- [SOURCE RECORDS]:
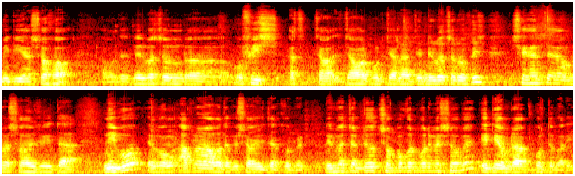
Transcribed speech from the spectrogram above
মিডিয়া সহ আমাদের নির্বাচন অফিস জামালপুর জেলার যে নির্বাচন অফিস, সেখান থেকে আমরা সহযোগিতা নিব এবং আপনারা আমাদেরকে সহযোগিতা করবেন। নির্বাচনটি উৎসবমুখর পরিবেশ হবে, এটি আমরা বলতে পারি।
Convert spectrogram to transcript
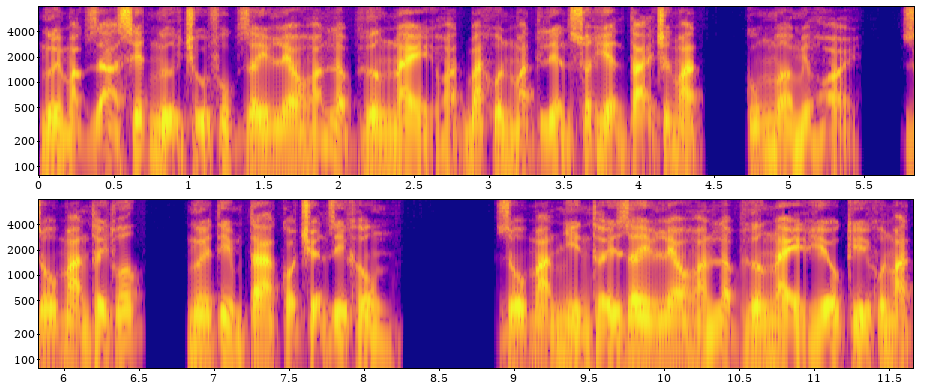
người mặc già xiết ngự chủ phục dây leo hoàn lập hương này hoạt bát khuôn mặt liền xuất hiện tại trước mặt, cũng mở miệng hỏi, dỗ mạn thầy thuốc, ngươi tìm ta có chuyện gì không? Dỗ mạn nhìn thấy dây leo hoàn lập hương này hiếu kỳ khuôn mặt,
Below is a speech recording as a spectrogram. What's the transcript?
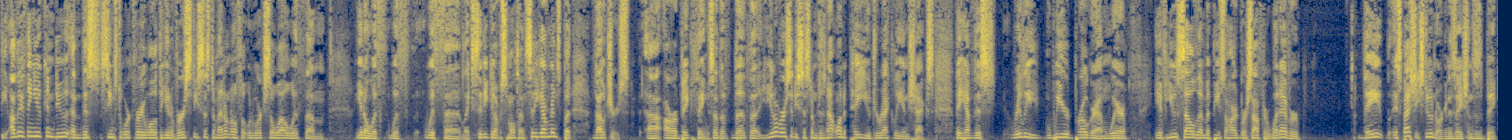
The other thing you can do, and this seems to work very well with the university system. I don't know if it would work so well with, um, you know, with with with uh, like city gov- small town city governments, but vouchers uh, are a big thing. So the, the the university system does not want to pay you directly in checks. They have this really weird program where if you sell them a piece of hardware, software, whatever, they, especially student organizations is big.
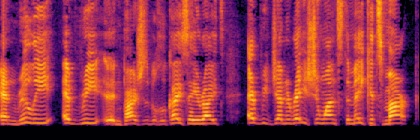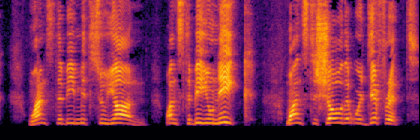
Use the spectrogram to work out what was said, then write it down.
and really every, in Parshas B'chukaisa he writes, every generation wants to make its mark, wants to be mitsuyan, wants to be unique, wants to show that we're different.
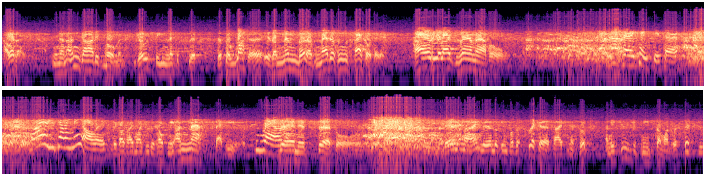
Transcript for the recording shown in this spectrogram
However, in an unguarded moment, Josephine let it slip that the rotter is a member of Madison's faculty. How do you like them apples? Not very tasty, sir. Why are you telling me all this? Because I want you to help me unmask that heel. Well, Then it's settled. Bear in mind, we're looking for the flicker type, Miss Brooks. And if you should need someone to assist you,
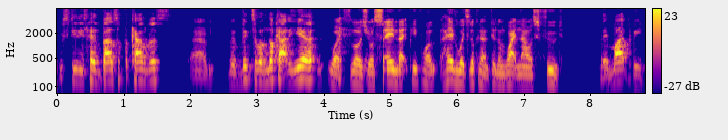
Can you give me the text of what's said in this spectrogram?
We see these head bounce off the canvas. Um, the victim of knockout of the year. What Flores? You're saying that people are heavyweights looking at Dillian Whyte now as food. They might be.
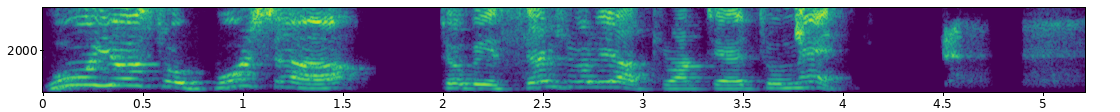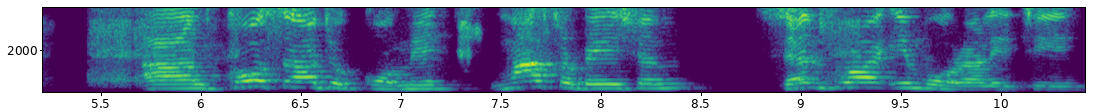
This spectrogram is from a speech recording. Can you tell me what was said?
Who used to push her to be sexually attracted to men and cause her to commit masturbation, sexual immorality,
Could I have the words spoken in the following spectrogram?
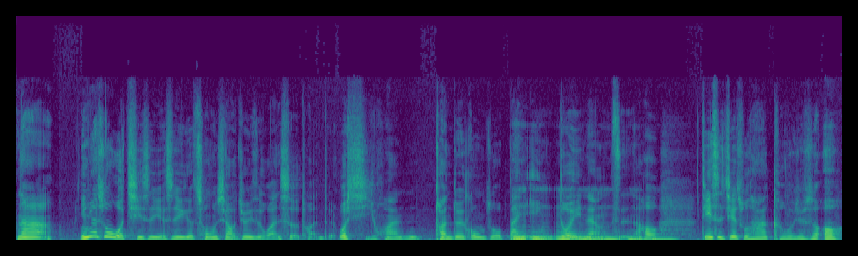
那应该说，我其实也是一个从小就一直玩社团的，我喜欢团队工作、办营队那样子。然后第一次接触他的课，我就说：“哦，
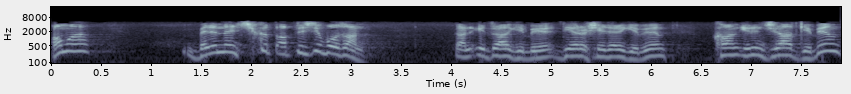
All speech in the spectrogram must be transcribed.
Ama bedenden çıkıp abdesti bozan yani idrar gibi, diğer şeyler gibi, kan, irin, cirat gibi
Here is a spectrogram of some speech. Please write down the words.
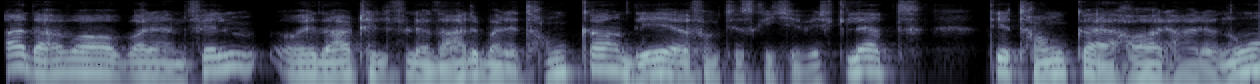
Nei, det her var bare en film, og i dette tilfellet det her er bare tanker. De er faktisk ikke virkelighet. De tanker jeg har her og nå.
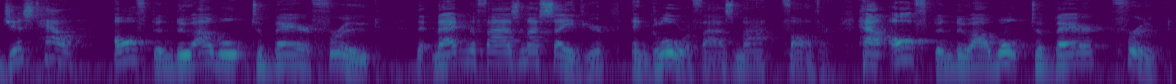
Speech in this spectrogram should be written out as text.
just how often do I want to bear fruit that magnifies my Savior and glorifies my Father? How often do I want to bear fruit?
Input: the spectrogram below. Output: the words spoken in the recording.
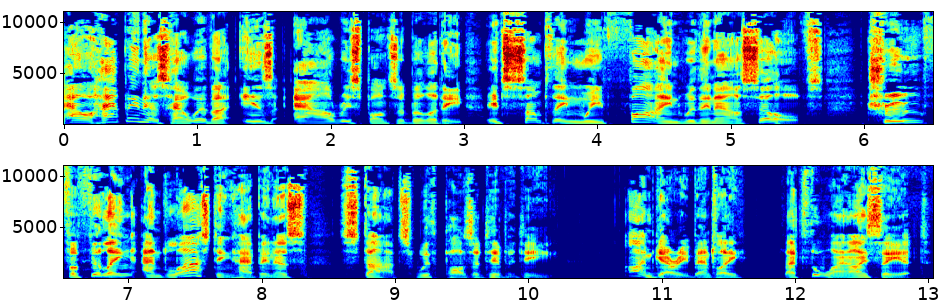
Our happiness, however, is our responsibility. It's something we find within ourselves. True, fulfilling, and lasting happiness starts with positivity. I'm Gary Bentley. That's the way I see it.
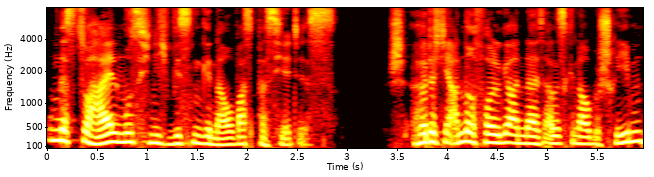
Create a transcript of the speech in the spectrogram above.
um das zu heilen, muss ich nicht wissen genau, was passiert ist hört euch die andere Folge an, da ist alles genau beschrieben.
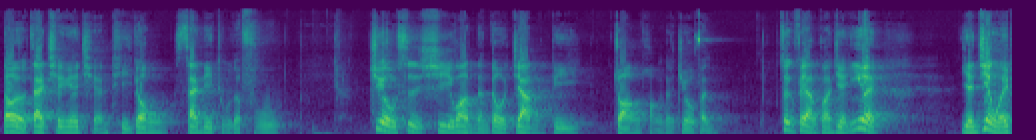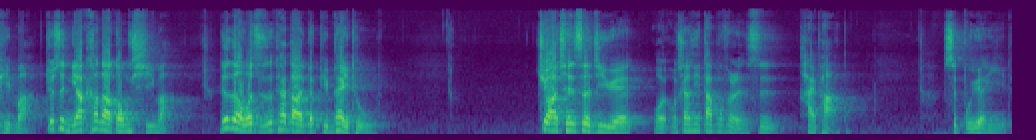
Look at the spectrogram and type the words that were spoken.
都有在签约前提供 3D 图的服务，就是希望能够降低装潢的纠纷，这个非常关键，因为眼见为凭嘛，就是你要看到东西嘛。如果我只是看到一个平配图，就要签设计约，我我相信大部分人是害怕的，是不愿意的。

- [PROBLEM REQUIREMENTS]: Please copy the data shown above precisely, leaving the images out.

- [ANSWER TO THE EXERCISE]:
Transcribed speech from the spectrogram above
মিডিয়া সহ আমাদের নির্বাচন অফিস জামালপুর জেলার যে নির্বাচন অফিস, সেখান থেকে আমরা সহযোগিতা নিব এবং আপনারা আমাদেরকে সহযোগিতা করবেন। নির্বাচনটি উৎসবমুখর পরিবেশ হবে, এটি আমরা বলতে পারি।
Convert spectrogram to transcript
người mặc già xiết ngự chủ phục dây leo hoàn lập hương này hoạt bát khuôn mặt liền xuất hiện tại trước mặt, cũng mở miệng hỏi, dỗ mạn thầy thuốc, ngươi tìm ta có chuyện gì không? Dỗ mạn nhìn thấy dây leo hoàn lập hương này hiếu kỳ khuôn mặt,
Below is a speech recording as a spectrogram. What's the transcript?
The other thing you can do, and this seems to work very well with the university system. I don't know if it would work so well with, um, you know, with with with uh, like city gov- small town city governments, but vouchers uh, are a big thing. So the, the the university system does not want to pay you directly in checks. They have this really weird program where if you sell them a piece of hardware, software, whatever, they, especially student organizations is big.
Use the spectrogram to work out what was said, then write it down.
and really every, in Parshas B'chukaisa he writes, every generation wants to make its mark, wants to be mitsuyan, wants to be unique, wants to show that we're different.
Transcript for the recording shown in this spectrogram
However, in an unguarded moment, Josephine let it slip that the rotter is a member of Madison's faculty. How do you like them apples? Not very tasty, sir. Why are you telling me all this? Because I want you to help me unmask that heel. Well, Then it's settled. Bear in mind, we're looking for the flicker type, Miss Brooks. And if you should need someone to assist you,
Can you give me the text of what's said in this spectrogram?
We see these head bounce off the canvas. Um, the victim of knockout of the year. What Flores? You're saying that people are heavyweights looking at Dillian Whyte now as food. They might be.
This spectrogram is from a speech recording. Can you tell me what was said?
Who used to push her to be sexually attracted to men and cause her to commit masturbation, sexual immorality,
Could I have the words spoken in the following spectrogram?
那应该说，我其实也是一个从小就一直玩社团的，我喜欢团队工作、办营队那样子。然后第一次接触他的课，我就说：“哦，
All speech in the spectrogram must be transcribed.
Ama bedenden çıkıp abdesti bozan yani idrar gibi, diğer şeyler gibi, kan, irin, cirat gibi
Here is a spectrogram of some speech. Please write down the words.
Nei, det her var bare en film, og i dette tilfellet det her er bare tanker. De er faktisk ikke virkelighet. De tanker jeg har her og nå.
Speech in this spectrogram should be written out as text.
just how often do I want to bear fruit that magnifies my Savior and glorifies my Father? How often do I want to bear fruit?
Input: the spectrogram below. Output: the words spoken in the recording.
Our happiness, however, is our responsibility. It's something we find within ourselves. True, fulfilling, and lasting happiness starts with positivity. I'm Gary Bentley. That's the way I see it.
Create a transcript of the speech in the spectrogram above.
um das zu heilen, muss ich nicht wissen genau, was passiert ist hört euch die andere Folge an, da ist alles genau beschrieben.
Look at the spectrogram and type the words that were spoken.
都有在签约前提供 3D 图的服务，就是希望能够降低装潢的纠纷，这个非常关键，因为眼见为凭嘛，就是你要看到东西嘛。如果我只是看到一个平配图，就要签设计约，我我相信大部分人是害怕的，是不愿意的。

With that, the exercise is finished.